Protein should be a focus in the diet of a vegan pregnant mama. If you eat three meals a day and two snacks, I suggest protein with every meal and at least one snack. However, if you eat four smaller meals a day, include protein at every one.
There are many vegan protein sources to choose from. Although there are good options — that include fibre, iron, folate, and choline, etc. — they’re a bit harder to digest than meat, fish and eggs.
Vegans also have increased iron needs because many vegan iron sources contain phytates — antioxidant compounds that bind to the iron and make it harder to absorb. So I recommend a vegan prenatal multivitamin that also contains iron. See more about iron in pregnancy here.
Through a blood test, your healthcare provider can tell you if you need an iron supplement over and above what you get from food and your prenatal multivitamin.
Vegan diets are usually high in Vitamin C, which increases iron absorption. If you take a prenatal multivitamin and eat high iron foods throughout the day, I don’t recommend an iron supplement unless your healthcare provider recommends it.
Remember that both caffeine and calcium can negatively affect iron absorption.
Zinc is another important mineral during pregnancy. Vegan foods high in iron are typically also high in protein, zinc, folate and choline.
In pregnancy calcium needs don’t increase — your body absorbs calcium more efficiently.
Vegan diets often have low amounts of calcium. In addition, some vegan foods have phytates and oxalic acid that also affect calcium absorption. However, this is easy to remedy if sources of calcium are made a focus of the diet. Remember that caffeine can also affect calcium absorption.

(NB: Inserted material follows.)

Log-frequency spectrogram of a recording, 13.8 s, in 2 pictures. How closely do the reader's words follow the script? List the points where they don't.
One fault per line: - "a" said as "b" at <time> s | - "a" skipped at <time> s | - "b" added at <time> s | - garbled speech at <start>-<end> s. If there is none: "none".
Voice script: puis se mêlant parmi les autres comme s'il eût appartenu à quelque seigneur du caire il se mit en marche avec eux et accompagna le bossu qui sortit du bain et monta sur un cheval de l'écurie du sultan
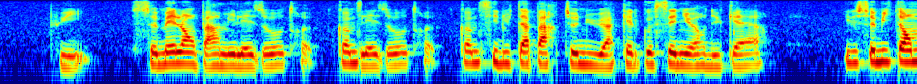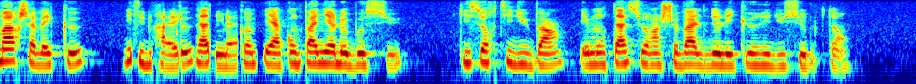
- "les autres comme" added at 2.7 s
- garbled speech at 7.8-8.8 s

Although many people meet their calcium needs with dairy, this is not the only way. Good sources of calcium include almonds, sesame seeds, fortified milk alternatives, blackstrap molasses, tofu (if calcium sulphate is listed in the ingredients), collards, figs, kale, turnip greens and broccoli.
Vegans, whether pregnant or not, most frequently ask if they’re getting enough vitamin B12, which typically comes from animal products. However, vegans can get it in fortified products such as red star nutritional yeast (be sure to check as not all nutritional yeast is fortified with B12), vegan meats and fortified milk alternatives.
I always recommend eating whole foods and avoiding packaged and processed foods as much as possible. So I point out that, although vegans can choose fortified foods to get their B12, these are all packaged foods.
However, using B12 fortified nutritional yeast is great because it is easy to add to foods that you are eating throughout the day.
To meet your needs with fortified foods you need to eat at least three fortified foods with B12 each day. A variety of B12 supplements are available. Depending on the dosage you choose, you may not need to take it every day. But don’t worry too much about getting more B12 than needed — you will just pee out any excess amount you take in.
That said, there’s no sense “peeing your money away” on unnecessary vitamins. So base your decisions on supplements on what you get from foods and what works with your lifestyle.
It’s a good idea for every future mother to boost stores of omega 3 before getting pregnant, and while you are pregnant it’s important to conserve them. This is especially important for vegans, who tend to have lower levels of DHA.
For this reason omega 3 is one of the most common supplements I recommend before, during and after pregnancy. Often it’s taken in the form of DHA, one component of omega 3.
Most omega 3 supplements are from fish sources, although you can find vegan forms made from micro-algae — the same source that gives fish their DHA. Taking the micro-algae form is a good option as it reduces concerns about mercury and other contamination.
There are vegan food sources available, including flax seeds (if they’re ground or in the oil form), chia and hemp seeds, and walnuts.
Omega 3 has another component, EPA, that is readily found in supplements. Both it and DHA are important to both mom and baby, although DHA tends to get the spotlight, as it helps in baby’s brain development.
Fish sources seem to be better absorbed and utilized by the body and there is also debate as to how much the foods listed above actually have in them. Our bodies actually convert plant sources of omega 3 to DHA and EPA, making them not as efficient sources of these fatty acid components.
Chia and hemp seeds also contain omega 6. North American diets tend to provide more omega 6, so it is important to ensure a ratio of omega 6 to omega 3 fatty acids in the range between 2:1- and 4:1. Many plant-based vegan oils contain omega 3, 6, and 9, making it even more important to think about the ratio of omega 6 and omega 3.
Some things also affect our body’s ability to make DHA. This includes trans fats — another reason to avoid processed and packaged foods. Alcohol and smoking also have negative effects.
In short, it is possible, with a little planning, to eat a healthy vegan diet during pregnancy.
If you have further questions, please contact Jill, Nurture The Future’s Registered Dietitian, at firstname.lastname@example.org
*This article originally appeared on The Birthing Site. For a list of references contact email above.